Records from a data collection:
===
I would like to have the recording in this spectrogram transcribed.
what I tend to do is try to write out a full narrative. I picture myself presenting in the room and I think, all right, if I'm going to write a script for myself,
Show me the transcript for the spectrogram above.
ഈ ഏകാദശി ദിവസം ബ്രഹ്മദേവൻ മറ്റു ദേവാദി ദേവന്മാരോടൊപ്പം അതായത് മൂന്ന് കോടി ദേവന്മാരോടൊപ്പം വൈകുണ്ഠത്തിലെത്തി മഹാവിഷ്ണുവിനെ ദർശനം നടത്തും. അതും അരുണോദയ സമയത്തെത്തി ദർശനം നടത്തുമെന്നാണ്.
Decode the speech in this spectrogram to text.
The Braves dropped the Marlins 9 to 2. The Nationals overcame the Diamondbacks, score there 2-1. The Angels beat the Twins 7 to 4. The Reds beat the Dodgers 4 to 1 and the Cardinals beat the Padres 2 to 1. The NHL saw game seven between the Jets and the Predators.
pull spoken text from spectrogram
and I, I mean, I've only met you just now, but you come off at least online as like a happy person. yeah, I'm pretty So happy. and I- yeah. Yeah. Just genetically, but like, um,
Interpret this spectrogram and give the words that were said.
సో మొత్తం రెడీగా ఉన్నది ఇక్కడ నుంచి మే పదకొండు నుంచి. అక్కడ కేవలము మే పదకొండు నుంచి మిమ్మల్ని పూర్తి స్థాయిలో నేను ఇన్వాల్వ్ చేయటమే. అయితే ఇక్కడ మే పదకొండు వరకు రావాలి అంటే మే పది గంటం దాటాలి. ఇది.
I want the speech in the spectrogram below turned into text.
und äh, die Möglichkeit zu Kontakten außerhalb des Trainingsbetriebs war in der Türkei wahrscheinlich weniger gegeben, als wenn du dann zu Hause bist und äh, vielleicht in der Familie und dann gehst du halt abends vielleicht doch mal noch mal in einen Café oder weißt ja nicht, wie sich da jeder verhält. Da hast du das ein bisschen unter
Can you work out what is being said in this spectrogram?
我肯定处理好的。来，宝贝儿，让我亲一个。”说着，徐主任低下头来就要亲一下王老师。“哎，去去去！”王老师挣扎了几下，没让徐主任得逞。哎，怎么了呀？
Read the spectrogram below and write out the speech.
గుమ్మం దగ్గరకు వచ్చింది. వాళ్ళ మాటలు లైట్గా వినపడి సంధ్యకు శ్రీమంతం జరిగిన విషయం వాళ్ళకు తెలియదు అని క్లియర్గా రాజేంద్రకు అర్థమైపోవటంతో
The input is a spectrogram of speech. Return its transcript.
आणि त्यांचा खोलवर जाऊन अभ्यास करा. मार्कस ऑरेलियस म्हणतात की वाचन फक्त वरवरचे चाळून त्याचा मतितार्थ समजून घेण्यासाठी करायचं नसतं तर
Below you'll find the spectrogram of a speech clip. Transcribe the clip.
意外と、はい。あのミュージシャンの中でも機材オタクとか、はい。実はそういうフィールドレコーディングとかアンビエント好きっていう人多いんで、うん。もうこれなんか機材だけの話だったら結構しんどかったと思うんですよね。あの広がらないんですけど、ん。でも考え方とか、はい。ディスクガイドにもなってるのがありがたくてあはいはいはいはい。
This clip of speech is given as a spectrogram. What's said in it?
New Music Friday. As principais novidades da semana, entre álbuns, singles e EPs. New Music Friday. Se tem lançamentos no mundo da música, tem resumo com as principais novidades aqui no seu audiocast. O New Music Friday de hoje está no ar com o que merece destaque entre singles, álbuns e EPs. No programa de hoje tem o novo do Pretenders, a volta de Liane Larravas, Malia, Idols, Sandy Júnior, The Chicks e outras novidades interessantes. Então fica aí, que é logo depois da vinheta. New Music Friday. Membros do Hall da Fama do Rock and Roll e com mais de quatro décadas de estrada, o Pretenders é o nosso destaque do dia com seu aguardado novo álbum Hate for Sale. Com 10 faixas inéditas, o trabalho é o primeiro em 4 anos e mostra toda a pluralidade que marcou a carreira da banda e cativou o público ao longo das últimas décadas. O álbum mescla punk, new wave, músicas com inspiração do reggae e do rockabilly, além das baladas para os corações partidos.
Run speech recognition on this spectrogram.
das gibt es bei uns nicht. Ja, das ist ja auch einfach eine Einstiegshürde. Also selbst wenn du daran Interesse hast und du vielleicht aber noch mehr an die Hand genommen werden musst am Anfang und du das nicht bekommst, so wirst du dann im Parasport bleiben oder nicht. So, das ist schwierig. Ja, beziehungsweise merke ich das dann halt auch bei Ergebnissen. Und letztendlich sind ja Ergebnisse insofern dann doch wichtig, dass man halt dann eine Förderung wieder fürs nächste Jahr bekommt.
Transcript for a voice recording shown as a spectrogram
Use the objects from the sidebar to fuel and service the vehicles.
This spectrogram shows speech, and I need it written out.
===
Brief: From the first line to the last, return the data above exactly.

Answer for the task:
I would like to have the recording in this spectrogram transcribed.
what I tend to do is try to write out a full narrative. I picture myself presenting in the room and I think, all right, if I'm going to write a script for myself,
Show me the transcript for the spectrogram above.
ഈ ഏകാദശി ദിവസം ബ്രഹ്മദേവൻ മറ്റു ദേവാദി ദേവന്മാരോടൊപ്പം അതായത് മൂന്ന് കോടി ദേവന്മാരോടൊപ്പം വൈകുണ്ഠത്തിലെത്തി മഹാവിഷ്ണുവിനെ ദർശനം നടത്തും. അതും അരുണോദയ സമയത്തെത്തി ദർശനം നടത്തുമെന്നാണ്.
Decode the speech in this spectrogram to text.
The Braves dropped the Marlins 9 to 2. The Nationals overcame the Diamondbacks, score there 2-1. The Angels beat the Twins 7 to 4. The Reds beat the Dodgers 4 to 1 and the Cardinals beat the Padres 2 to 1. The NHL saw game seven between the Jets and the Predators.
pull spoken text from spectrogram
and I, I mean, I've only met you just now, but you come off at least online as like a happy person. yeah, I'm pretty So happy. and I- yeah. Yeah. Just genetically, but like, um,
Interpret this spectrogram and give the words that were said.
సో మొత్తం రెడీగా ఉన్నది ఇక్కడ నుంచి మే పదకొండు నుంచి. అక్కడ కేవలము మే పదకొండు నుంచి మిమ్మల్ని పూర్తి స్థాయిలో నేను ఇన్వాల్వ్ చేయటమే. అయితే ఇక్కడ మే పదకొండు వరకు రావాలి అంటే మే పది గంటం దాటాలి. ఇది.
I want the speech in the spectrogram below turned into text.
und äh, die Möglichkeit zu Kontakten außerhalb des Trainingsbetriebs war in der Türkei wahrscheinlich weniger gegeben, als wenn du dann zu Hause bist und äh, vielleicht in der Familie und dann gehst du halt abends vielleicht doch mal noch mal in einen Café oder weißt ja nicht, wie sich da jeder verhält. Da hast du das ein bisschen unter
Can you work out what is being said in this spectrogram?
我肯定处理好的。来，宝贝儿，让我亲一个。”说着，徐主任低下头来就要亲一下王老师。“哎，去去去！”王老师挣扎了几下，没让徐主任得逞。哎，怎么了呀？
Read the spectrogram below and write out the speech.
గుమ్మం దగ్గరకు వచ్చింది. వాళ్ళ మాటలు లైట్గా వినపడి సంధ్యకు శ్రీమంతం జరిగిన విషయం వాళ్ళకు తెలియదు అని క్లియర్గా రాజేంద్రకు అర్థమైపోవటంతో
The input is a spectrogram of speech. Return its transcript.
आणि त्यांचा खोलवर जाऊन अभ्यास करा. मार्कस ऑरेलियस म्हणतात की वाचन फक्त वरवरचे चाळून त्याचा मतितार्थ समजून घेण्यासाठी करायचं नसतं तर
Below you'll find the spectrogram of a speech clip. Transcribe the clip.
意外と、はい。あのミュージシャンの中でも機材オタクとか、はい。実はそういうフィールドレコーディングとかアンビエント好きっていう人多いんで、うん。もうこれなんか機材だけの話だったら結構しんどかったと思うんですよね。あの広がらないんですけど、ん。でも考え方とか、はい。ディスクガイドにもなってるのがありがたくてあはいはいはいはい。
This clip of speech is given as a spectrogram. What's said in it?
New Music Friday. As principais novidades da semana, entre álbuns, singles e EPs. New Music Friday. Se tem lançamentos no mundo da música, tem resumo com as principais novidades aqui no seu audiocast. O New Music Friday de hoje está no ar com o que merece destaque entre singles, álbuns e EPs. No programa de hoje tem o novo do Pretenders, a volta de Liane Larravas, Malia, Idols, Sandy Júnior, The Chicks e outras novidades interessantes. Então fica aí, que é logo depois da vinheta. New Music Friday. Membros do Hall da Fama do Rock and Roll e com mais de quatro décadas de estrada, o Pretenders é o nosso destaque do dia com seu aguardado novo álbum Hate for Sale. Com 10 faixas inéditas, o trabalho é o primeiro em 4 anos e mostra toda a pluralidade que marcou a carreira da banda e cativou o público ao longo das últimas décadas. O álbum mescla punk, new wave, músicas com inspiração do reggae e do rockabilly, além das baladas para os corações partidos.
Run speech recognition on this spectrogram.
das gibt es bei uns nicht. Ja, das ist ja auch einfach eine Einstiegshürde. Also selbst wenn du daran Interesse hast und du vielleicht aber noch mehr an die Hand genommen werden musst am Anfang und du das nicht bekommst, so wirst du dann im Parasport bleiben oder nicht. So, das ist schwierig. Ja, beziehungsweise merke ich das dann halt auch bei Ergebnissen. Und letztendlich sind ja Ergebnisse insofern dann doch wichtig, dass man halt dann eine Förderung wieder fürs nächste Jahr bekommt.
Transcript for a voice recording shown as a spectrogram
Use the objects from the sidebar to fuel and service the vehicles.
This spectrogram shows speech, and I need it written out.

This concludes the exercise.